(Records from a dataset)
Segment Open

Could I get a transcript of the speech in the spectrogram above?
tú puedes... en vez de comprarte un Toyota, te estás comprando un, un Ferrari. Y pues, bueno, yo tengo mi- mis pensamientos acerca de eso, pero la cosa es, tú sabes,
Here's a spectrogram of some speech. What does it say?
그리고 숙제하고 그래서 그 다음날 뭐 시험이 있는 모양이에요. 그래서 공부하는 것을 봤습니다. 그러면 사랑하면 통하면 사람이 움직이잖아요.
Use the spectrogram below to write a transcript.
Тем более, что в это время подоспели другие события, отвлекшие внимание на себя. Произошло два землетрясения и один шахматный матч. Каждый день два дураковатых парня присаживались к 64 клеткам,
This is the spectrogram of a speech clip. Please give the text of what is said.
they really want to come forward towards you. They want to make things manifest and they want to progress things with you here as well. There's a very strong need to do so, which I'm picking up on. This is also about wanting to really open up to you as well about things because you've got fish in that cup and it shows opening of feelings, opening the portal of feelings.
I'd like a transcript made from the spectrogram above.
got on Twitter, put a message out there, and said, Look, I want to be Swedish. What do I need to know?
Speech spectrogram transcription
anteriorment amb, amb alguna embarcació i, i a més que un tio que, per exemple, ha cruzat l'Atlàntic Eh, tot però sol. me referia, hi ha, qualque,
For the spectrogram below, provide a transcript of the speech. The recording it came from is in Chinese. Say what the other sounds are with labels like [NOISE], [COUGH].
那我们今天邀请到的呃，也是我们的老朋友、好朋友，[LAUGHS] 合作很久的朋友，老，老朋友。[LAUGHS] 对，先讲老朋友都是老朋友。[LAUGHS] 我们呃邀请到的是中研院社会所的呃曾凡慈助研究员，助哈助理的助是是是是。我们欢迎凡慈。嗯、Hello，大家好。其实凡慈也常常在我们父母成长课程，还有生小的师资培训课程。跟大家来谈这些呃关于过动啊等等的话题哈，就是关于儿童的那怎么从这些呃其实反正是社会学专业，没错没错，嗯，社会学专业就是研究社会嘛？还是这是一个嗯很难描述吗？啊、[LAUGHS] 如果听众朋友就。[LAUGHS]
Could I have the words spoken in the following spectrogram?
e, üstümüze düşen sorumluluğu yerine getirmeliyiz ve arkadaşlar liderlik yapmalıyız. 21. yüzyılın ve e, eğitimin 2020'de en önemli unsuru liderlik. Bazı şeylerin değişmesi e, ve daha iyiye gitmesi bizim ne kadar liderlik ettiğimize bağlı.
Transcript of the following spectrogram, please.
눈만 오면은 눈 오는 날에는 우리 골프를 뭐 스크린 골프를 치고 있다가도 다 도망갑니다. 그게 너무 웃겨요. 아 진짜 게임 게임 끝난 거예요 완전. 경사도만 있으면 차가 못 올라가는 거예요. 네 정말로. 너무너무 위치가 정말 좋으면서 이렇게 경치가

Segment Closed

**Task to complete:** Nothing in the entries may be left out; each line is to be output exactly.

**Written answer:**
Could I get a transcript of the speech in the spectrogram above?
tú puedes... en vez de comprarte un Toyota, te estás comprando un, un Ferrari. Y pues, bueno, yo tengo mi- mis pensamientos acerca de eso, pero la cosa es, tú sabes,
Here's a spectrogram of some speech. What does it say?
그리고 숙제하고 그래서 그 다음날 뭐 시험이 있는 모양이에요. 그래서 공부하는 것을 봤습니다. 그러면 사랑하면 통하면 사람이 움직이잖아요.
Use the spectrogram below to write a transcript.
Тем более, что в это время подоспели другие события, отвлекшие внимание на себя. Произошло два землетрясения и один шахматный матч. Каждый день два дураковатых парня присаживались к 64 клеткам,
This is the spectrogram of a speech clip. Please give the text of what is said.
they really want to come forward towards you. They want to make things manifest and they want to progress things with you here as well. There's a very strong need to do so, which I'm picking up on. This is also about wanting to really open up to you as well about things because you've got fish in that cup and it shows opening of feelings, opening the portal of feelings.
I'd like a transcript made from the spectrogram above.
got on Twitter, put a message out there, and said, Look, I want to be Swedish. What do I need to know?
Speech spectrogram transcription
anteriorment amb, amb alguna embarcació i, i a més que un tio que, per exemple, ha cruzat l'Atlàntic Eh, tot però sol. me referia, hi ha, qualque,
For the spectrogram below, provide a transcript of the speech. The recording it came from is in Chinese. Say what the other sounds are with labels like [NOISE], [COUGH].
那我们今天邀请到的呃，也是我们的老朋友、好朋友，[LAUGHS] 合作很久的朋友，老，老朋友。[LAUGHS] 对，先讲老朋友都是老朋友。[LAUGHS] 我们呃邀请到的是中研院社会所的呃曾凡慈助研究员，助哈助理的助是是是是。我们欢迎凡慈。嗯、Hello，大家好。其实凡慈也常常在我们父母成长课程，还有生小的师资培训课程。跟大家来谈这些呃关于过动啊等等的话题哈，就是关于儿童的那怎么从这些呃其实反正是社会学专业，没错没错，嗯，社会学专业就是研究社会嘛？还是这是一个嗯很难描述吗？啊、[LAUGHS] 如果听众朋友就。[LAUGHS]
Could I have the words spoken in the following spectrogram?
e, üstümüze düşen sorumluluğu yerine getirmeliyiz ve arkadaşlar liderlik yapmalıyız. 21. yüzyılın ve e, eğitimin 2020'de en önemli unsuru liderlik. Bazı şeylerin değişmesi e, ve daha iyiye gitmesi bizim ne kadar liderlik ettiğimize bağlı.
Transcript of the following spectrogram, please.
눈만 오면은 눈 오는 날에는 우리 골프를 뭐 스크린 골프를 치고 있다가도 다 도망갑니다. 그게 너무 웃겨요. 아 진짜 게임 게임 끝난 거예요 완전. 경사도만 있으면 차가 못 올라가는 거예요. 네 정말로. 너무너무 위치가 정말 좋으면서 이렇게 경치가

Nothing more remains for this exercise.